… … …

… it's worth keeping in mind that the NACC is neither a court, nor is a prosecutorial body.

Plenty of concerns have been raised about this bill and throughout this time. We must protect those who are protecting us. I do not think that the Australian Defence Force should be included in this. There are already measures in place. Our brave men and women have a job to do. We need to protect them and we need to protect the mental health of Australians and of those who may be caught up in this bill.

7:25 pm

Photo of Matt ThistlethwaiteMatt Thistlethwaite (Kingsford Smith, Australian Labor Party, Assistant Minister for Defence) Share this | | Hansard source

The Australian people's faith in politicians and our parliament is at one of its lowest points. The Australian National University do a study called the Australian Election Study after every election cycle. In 2019, they found that satisfaction with democracy in Australia was at its lowest point since the 1970s constitutional crisis. The survey found that just 59 per cent of Australians were satisfied with how our democracy is working, and that figure had fallen 27 per cent since 1987. Australians have lost faith with politics and political leaders in this country—and is it any wonder? Under the previous government, there was a series of scandals and rorts that involved the use of taxpayers' dollars: sports rorts, car park rorts, regional development funds. We had a regional development fund that provided funding for the North Sydney pool upgrade. Now, in anyone's book, North Sydney ain't too regional at all, yet the previous government managed to find a way to give funding to the North Sydney Council to upgrade their pool.

Australians have had enough, and that's why, at the last election, they voted for change. They supported Labor's policy to establish a strong and independent National Anti-Corruption Commission. The National Anti-Corruption Commission Bill 2022 delivers on that commitment. It will establish a strong Anti-Corruption Commission with the powers to investigate and prosecute serious and systemic corruption. It will be independent from government. It will have the necessary powers to investigate alleged corruption by politicians and public officials, and those that engage with them. It will have the power to compel people to give evidence and to produce documents and materials relevant to its investigations. Importantly, it will have the power to conduct hearings in public so that the public can know what's going on, when and if it is in the public interest to do so.

Proposed amendments to the bill deliver on the recommendations made by the Joint Select Committee on National Anti-Corruption Commission Legislation. It represents the government listening to the people of Australia and the submissions that they made, and the recommendations of that joint committee. These amendments will broaden the safeguards for the protection of journalists in relation to search warrants and extend protections for their sources. They will improve safeguards for the wellbeing of persons who may require assistance to comply with a summons or notice to produce and expressly permit people to disclose information to a medical professional. They will require the commissioner to advise a person whose conduct has been investigated of the outcome of the investigation. They will amend the definition of corrupt conduct to clarify that the commissioner may deal with a corruption issue on their own initiative; require surveillance and interception warrants to be issued by eligible judges of a federal superior court; enhance the power of the National Anti-Corruption Commission inspector regarding witness summonses and arrest warrants; and narrow the grounds for bringing contempt proceedings.
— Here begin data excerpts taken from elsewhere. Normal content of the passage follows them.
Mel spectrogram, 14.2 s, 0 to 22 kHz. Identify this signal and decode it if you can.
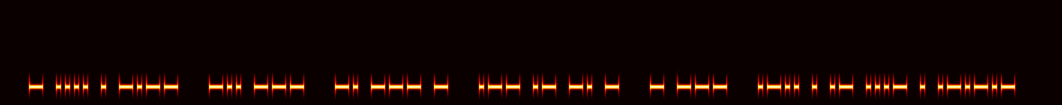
Morse code, heard as a keyed tone, about 21 wpm, 700 Hz. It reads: THEY DO NOT WANT TO LEAVE.
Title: Sentences with 3-Word Phrases - Spoken Beginning - 20wpm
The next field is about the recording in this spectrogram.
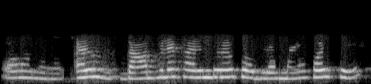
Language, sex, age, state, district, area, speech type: Assamese, female, 60+, Assam, Nagaon, rural, conversation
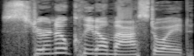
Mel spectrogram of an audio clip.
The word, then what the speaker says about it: sternocleidomastoid: I don't even think I'm saying that right. Sternocleidomastoid. Sterno. Each of a pair of long muscles that connect the sternum, clavicle, and mastoid process of the temporal bone and serve to turn and nod the head. I said it wrong, but I was on track there.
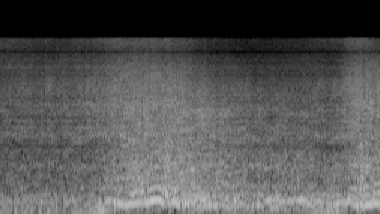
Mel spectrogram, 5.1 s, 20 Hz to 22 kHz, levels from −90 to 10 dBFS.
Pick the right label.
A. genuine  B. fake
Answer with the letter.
B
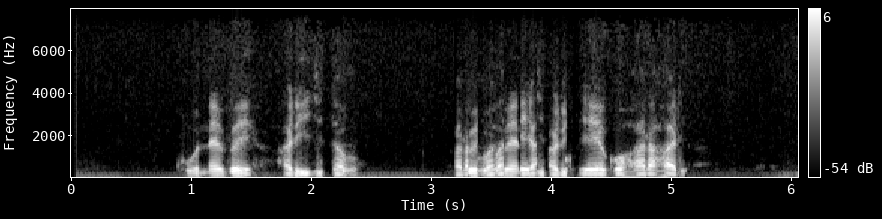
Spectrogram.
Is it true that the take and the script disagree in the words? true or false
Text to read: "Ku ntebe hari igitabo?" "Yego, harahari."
true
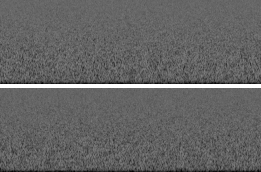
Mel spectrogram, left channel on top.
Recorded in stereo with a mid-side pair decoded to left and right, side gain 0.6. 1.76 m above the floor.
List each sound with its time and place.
Only background noise.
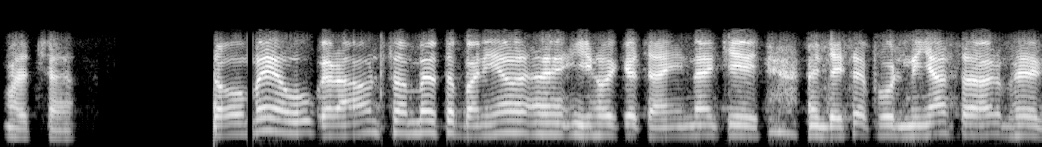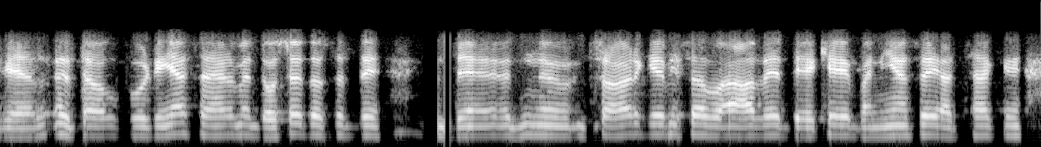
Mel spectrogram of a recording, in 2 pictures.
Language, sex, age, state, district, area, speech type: Maithili, male, 18-30, Bihar, Purnia, rural, conversation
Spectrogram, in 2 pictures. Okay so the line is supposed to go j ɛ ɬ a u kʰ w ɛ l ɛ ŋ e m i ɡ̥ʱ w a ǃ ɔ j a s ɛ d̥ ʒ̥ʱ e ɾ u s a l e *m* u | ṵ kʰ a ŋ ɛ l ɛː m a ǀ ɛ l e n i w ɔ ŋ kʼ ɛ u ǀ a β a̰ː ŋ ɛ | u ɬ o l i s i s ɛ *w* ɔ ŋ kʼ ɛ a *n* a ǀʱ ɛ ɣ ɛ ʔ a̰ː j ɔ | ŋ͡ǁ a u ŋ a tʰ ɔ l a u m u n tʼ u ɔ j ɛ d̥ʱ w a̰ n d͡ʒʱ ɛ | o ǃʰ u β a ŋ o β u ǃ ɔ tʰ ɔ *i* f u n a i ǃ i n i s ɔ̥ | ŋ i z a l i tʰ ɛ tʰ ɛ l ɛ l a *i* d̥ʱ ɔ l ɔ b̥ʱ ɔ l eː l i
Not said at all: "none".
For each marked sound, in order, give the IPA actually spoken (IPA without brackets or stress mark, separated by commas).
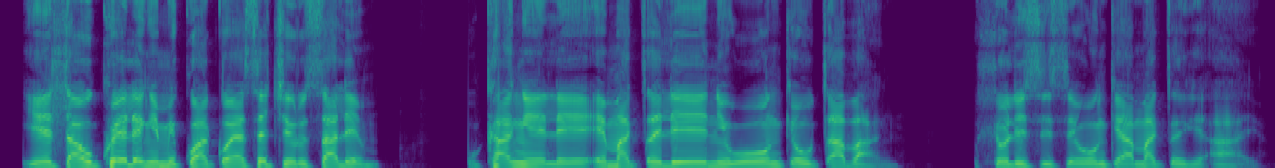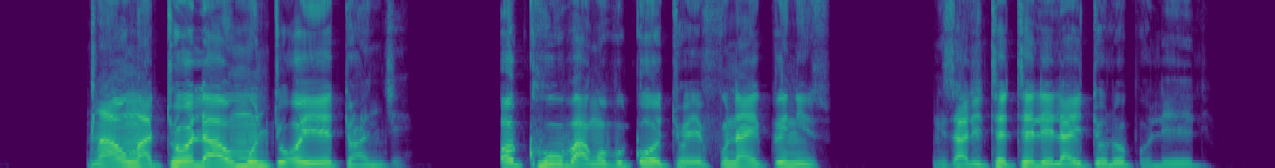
m, w, m, e, i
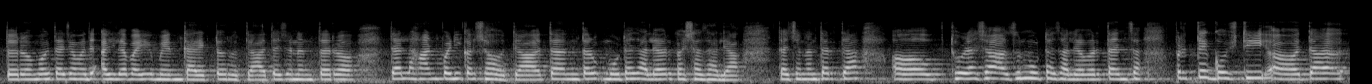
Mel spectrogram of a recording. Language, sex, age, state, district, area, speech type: Marathi, female, 18-30, Maharashtra, Pune, urban, spontaneous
This represents the Albanese government delivering an election commitment but acting on the constructive engagement from stakeholders and parliamentarians. It really represents the government listening to the Australian people, who said at the last election that they wanted a powerful anticorruption commission able to investigate allegations of corruption at a federal level. We've had them at the state level. The previous government avoided it, delayed it. This represents the Albanese government finally delivering a national anticorruption commission for Australia.